new, persistent pain,
persistent coughing,
discovery of a lump in either breast,
unusual changes at the site of your surgery or in the scar itself,
a persistent tired feeling,
loss of appetite,
tingling or numbness in the arm or hand,
swelling of the arm (even slight swelling can signal lymphedema, which can be painful and is often easier to treat if recognized early) or
any new symptom that is unusual, severe or persistent.

I would like to find someone to talk over these issues with, between visits to my doctor.
Support of this sort can be valuable in addition to any comfort it may give.

Where can I find support?
It has long been known that patients who have a good network of social and emotional support feel better.
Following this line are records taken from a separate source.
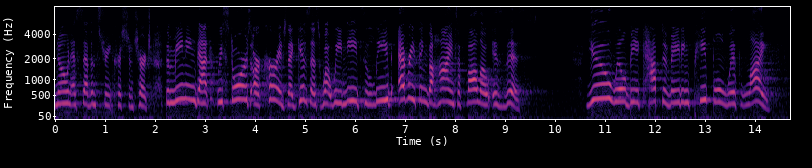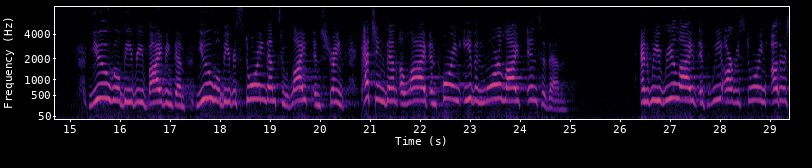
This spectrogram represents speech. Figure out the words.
known as 7th Street Christian Church, the meaning that restores our courage, that gives us what we need to leave everything behind to follow is this. You will be captivating people with life. You will be reviving them. You will be restoring them to life and strength, catching them alive and pouring even more life into them. And we realize if we are restoring others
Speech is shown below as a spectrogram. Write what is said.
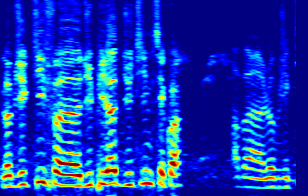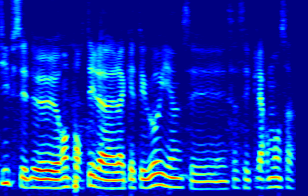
L'objectif du pilote du team, c'est quoi? Ah ben, l'objectif c'est de remporter la, catégorie. Hein. ça c'est clairement ça.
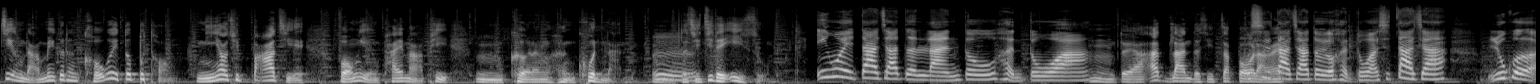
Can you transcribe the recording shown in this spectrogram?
竟然每个人口味都不同，你要去巴结、逢迎、拍马屁，嗯，可能很困难。嗯，嗯就是这个艺术。因为大家的蓝都很多啊，嗯，对啊，啊，蓝就是查甫不是大家都有很多啊，是大家如果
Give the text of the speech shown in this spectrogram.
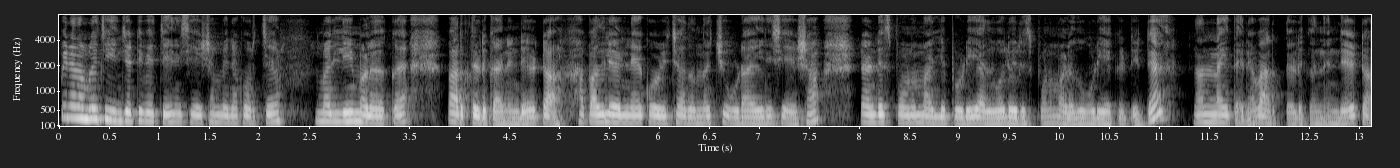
പിന്നെ നമ്മൾ ചീഞ്ചട്ടി വെച്ചതിന് ശേഷം പിന്നെ കുറച്ച് മല്ലിയും മുളകൊക്കെ വറുത്തെടുക്കാനുണ്ട് കേട്ടോ. അപ്പോൾ അതിൽ എണ്ണയൊക്കെ ഒഴിച്ച് അതൊന്ന് ചൂടായതിന് ശേഷം രണ്ട് സ്പൂൺ മല്ലിപ്പൊടി അതുപോലെ ഒരു സ്പൂൺ മുളക് പൊടിയൊക്കെ ഇട്ടിട്ട് നന്നായി തന്നെ വറുത്തെടുക്കുന്നുണ്ട് കേട്ടോ.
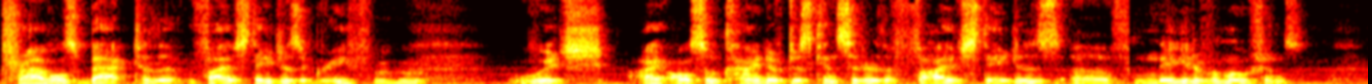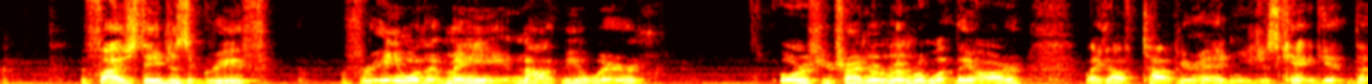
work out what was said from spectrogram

There is now some evidence that this kind of support can not only help control problems like pain, nausea and depression but may even prolong life in the long term after
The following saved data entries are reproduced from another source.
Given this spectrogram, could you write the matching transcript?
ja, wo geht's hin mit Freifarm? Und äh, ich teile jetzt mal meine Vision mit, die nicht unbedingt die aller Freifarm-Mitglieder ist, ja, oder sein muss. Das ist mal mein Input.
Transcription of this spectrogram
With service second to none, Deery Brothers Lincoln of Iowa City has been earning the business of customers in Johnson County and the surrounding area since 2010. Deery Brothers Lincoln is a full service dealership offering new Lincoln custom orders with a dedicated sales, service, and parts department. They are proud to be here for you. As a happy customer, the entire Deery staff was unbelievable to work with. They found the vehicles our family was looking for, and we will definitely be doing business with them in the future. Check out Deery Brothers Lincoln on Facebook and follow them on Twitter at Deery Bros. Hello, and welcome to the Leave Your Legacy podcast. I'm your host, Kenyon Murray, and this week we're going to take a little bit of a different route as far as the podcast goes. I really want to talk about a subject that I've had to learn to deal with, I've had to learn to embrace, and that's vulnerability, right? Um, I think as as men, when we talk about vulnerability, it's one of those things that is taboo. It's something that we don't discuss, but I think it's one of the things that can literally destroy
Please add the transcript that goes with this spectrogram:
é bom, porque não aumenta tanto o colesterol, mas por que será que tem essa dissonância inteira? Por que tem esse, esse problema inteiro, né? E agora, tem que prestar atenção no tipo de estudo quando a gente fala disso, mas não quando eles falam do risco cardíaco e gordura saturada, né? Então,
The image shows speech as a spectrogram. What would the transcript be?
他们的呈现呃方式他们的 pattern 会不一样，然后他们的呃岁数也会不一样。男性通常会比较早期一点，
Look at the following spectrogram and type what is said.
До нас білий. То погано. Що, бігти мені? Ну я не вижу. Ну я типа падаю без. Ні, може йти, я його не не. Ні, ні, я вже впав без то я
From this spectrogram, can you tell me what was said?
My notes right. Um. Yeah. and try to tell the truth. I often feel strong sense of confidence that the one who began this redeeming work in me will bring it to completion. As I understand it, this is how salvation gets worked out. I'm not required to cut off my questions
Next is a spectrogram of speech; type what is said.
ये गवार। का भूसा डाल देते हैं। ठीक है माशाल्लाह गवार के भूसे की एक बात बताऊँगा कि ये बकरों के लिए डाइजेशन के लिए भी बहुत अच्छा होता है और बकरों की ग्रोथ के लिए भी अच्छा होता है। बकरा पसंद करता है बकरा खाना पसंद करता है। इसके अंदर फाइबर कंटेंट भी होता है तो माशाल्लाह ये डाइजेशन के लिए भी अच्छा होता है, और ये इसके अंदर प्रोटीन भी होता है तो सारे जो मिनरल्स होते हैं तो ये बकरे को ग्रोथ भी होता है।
breast cancer has been diagnosed. Good support is part of good cancer care. It can take many forms, including regular visits to a health professional, interaction with other women who have had breast cancer or simply talking things over with a relative or a good friend. Any or all of these can make a great deal of difference. Ask your doctor about breast cancer support groups and advocacy groups in your area. The people in these groups know what you’re going through and know how to help in a way no one else can. You can also call your local branch of the Canadian Cancer Society or the Cancer Information Service, toll-free at 888 939-3333. The family counselling or social work department at your regional cancer centre will also be able to help you find support groups.

What is a clinical trial?
My doctor has mentioned that I could participate in one.
A clinical trial is a carefully designed research study that usually involves comparing one cancer treatment with another. At some time you may be invited to take part in such a trial. Whether you join the trial is entirely up to you. Just about everything that we already know about breast cancer treatment comes from previous clinical trials. Yet, many questions about breast cancer treatment are still unanswered. Since there is still so much left to learn, new trials are urgently needed to plan the best care for the future. If you wish to add to knowledge in this way, ask your doctor about possible trials you could join.